Throughout his work Fischer uses a variety of media and styles that were always at the leading edge of developments in the art world. Sculptures hanging on soft springs, mountains of breads that the public could lie down in, throw at each other, the invitation to the public to bake thejr own sculptures at “Loafer Bread Baking Festivals” as but some of these innovations.
The years following abstract expressionist dominance see Fischer making these objects, sculptures and happenings with real bread, often fashioned by the artist at his favorite bakery. His sculptures gained wide recognition in one man exhibitions at the Alan Stone Gallery, EVERSON MUSEUM, Syracuse, NY; The NEW YORK CULTURAL CENTRER; Sonraed Gallery; and numerous group shows including New York’s “MUSEUM OF MODERN ART” (1968); NY CULTURAL CENTER, THE BROOKLYN MUSEUM various shows in Connecticut, Arkansas, Chicago and Europe. His Bread Sculptures included a series of jewelry pieces that were worn by thousands of people. (The Real Thing) They were featured on national television including the Tonight Show with Johnny Carson and the Merv Griffin Show as well as in participatory events such as the Loafers Bread Baking Festivals. (1968 to 1974).
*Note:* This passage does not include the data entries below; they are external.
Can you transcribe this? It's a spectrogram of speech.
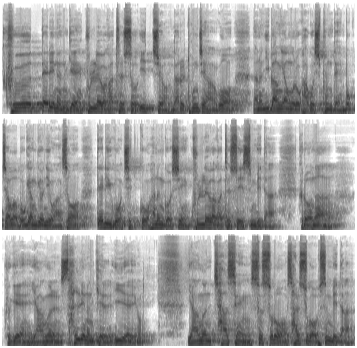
그 때리는 게 굴레와 같을 수 있죠. 나를 통제하고 나는 이 방향으로 가고 싶은데 목자와 목양견이 와서 때리고 짖고 하는 것이 굴레와 같을 수 있습니다. 그러나 그게 양을 살리는 길이에요. 양은 자생 스스로 살 수가 없습니다.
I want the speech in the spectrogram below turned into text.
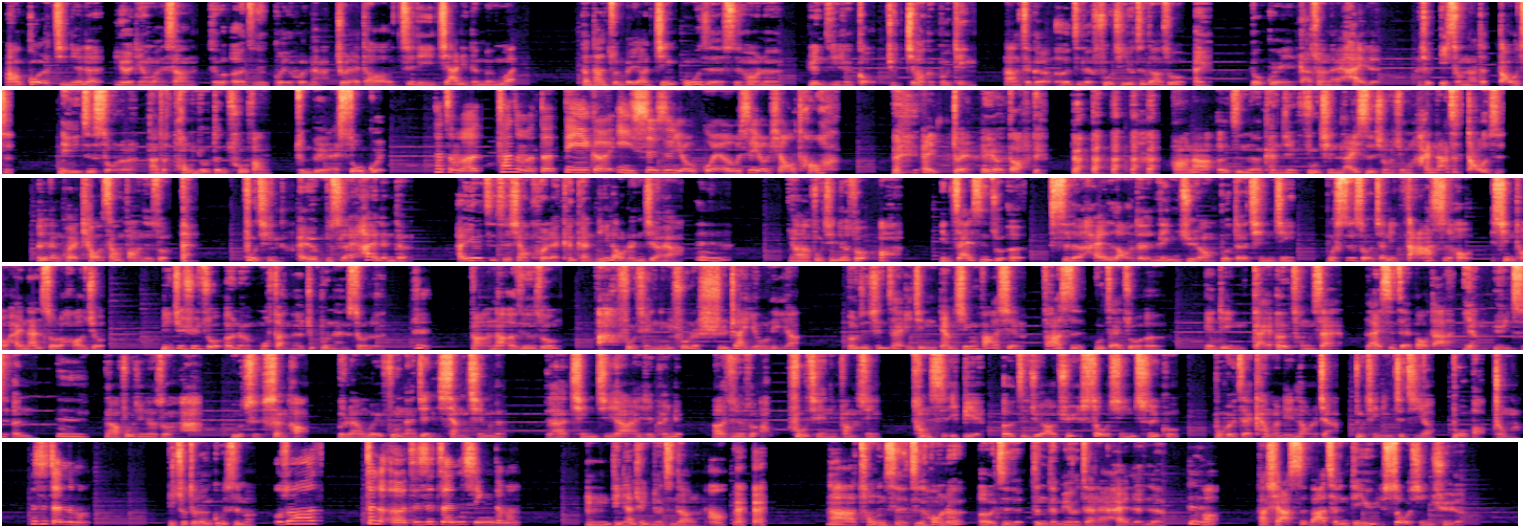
然后过了几年呢，有一天晚上，这个儿子的鬼魂啊，就来到自己家里的门外。当他准备要进屋子的时候呢，院子里的狗就叫个不停。那这个儿子的父亲就知道说，哎，有鬼打算来害人，他就一手拿着刀子，另一只手呢拿着桐油灯出房，准备来收鬼。他怎么他怎么的第一个意识是有鬼，而不是有小偷？哎 哎，对，很有道理。好，那儿子呢，看见父亲来势汹汹，还拿着刀子，他就赶快跳上房子说：“哎，父亲，孩儿不是来害人的，孩儿只是想回来看看你老人家呀。嗯”啊，父亲就说：“哦，你再次作恶，死了还老的邻居哦不得清净。我失手将你打死后，心头还难受了好久。你继续作恶呢，我反而就不难受了。”啊，那儿子就说：“啊，父亲，您说的实在有理啊。”儿子现在已经良心发现，发誓不再作恶，一定改恶从善，来世再报答养育之恩。嗯然后父亲就说：“啊，如此甚好，不然为父难见乡亲们，就他亲戚啊，一些朋友。”儿子就说：“啊，父亲你放心，从此一别，儿子就要去受刑吃苦，不会再看望您老人家。父亲你自己要多保重啊。那是真的吗？”你说这段故事吗？我说这个儿子是真心的吗？嗯，听下去你就知道了。哦，那从此之后呢，儿子真的没有再来害人了。嗯好他下十八层地狱受刑去了，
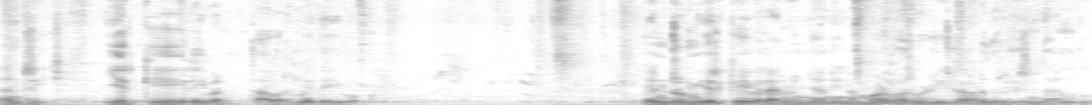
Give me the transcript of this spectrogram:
நன்றி. இயற்கையே இறைவன் தாவரமே தெய்வம். என்றும் இயற்கை வேளாண் விஞ்ஞானி நம்மாழ்வார் வழியில் ஆடுதல் இருந்த அன்பு.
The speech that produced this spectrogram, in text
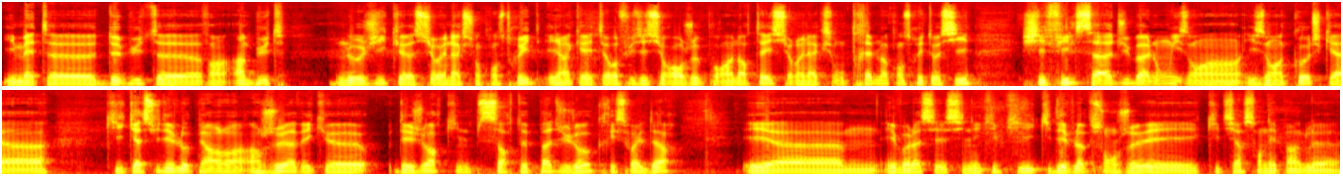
Ils mettent deux buts enfin un but logique sur une action construite et un qui a été refusé sur hors-jeu pour un orteil sur une action très bien construite aussi. Sheffield ça a du ballon. Ils ont un ils ont un coach qui a qui, qui a su développer un, un jeu avec des joueurs qui ne sortent pas du lot. Chris Wilder et, euh, et voilà, c'est une équipe qui, qui développe son jeu et qui tire son épingle euh,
When Salvador Dali saw these early images he said “You are first legitimate Bread Sculptor.” Marcel Duchamp’s wife Tini said “Yes, but it’s just a piece of bread!” Marcel Duchamp said in all seriousness Yes Tini but IT’S TOAST!” Louise Bourgeois said “It’s a style.” When Johnny Carson asked Fischer “Why Bread?” he answered simply ”Why not Bread?” Everyone else said “You’ll never go hungry.”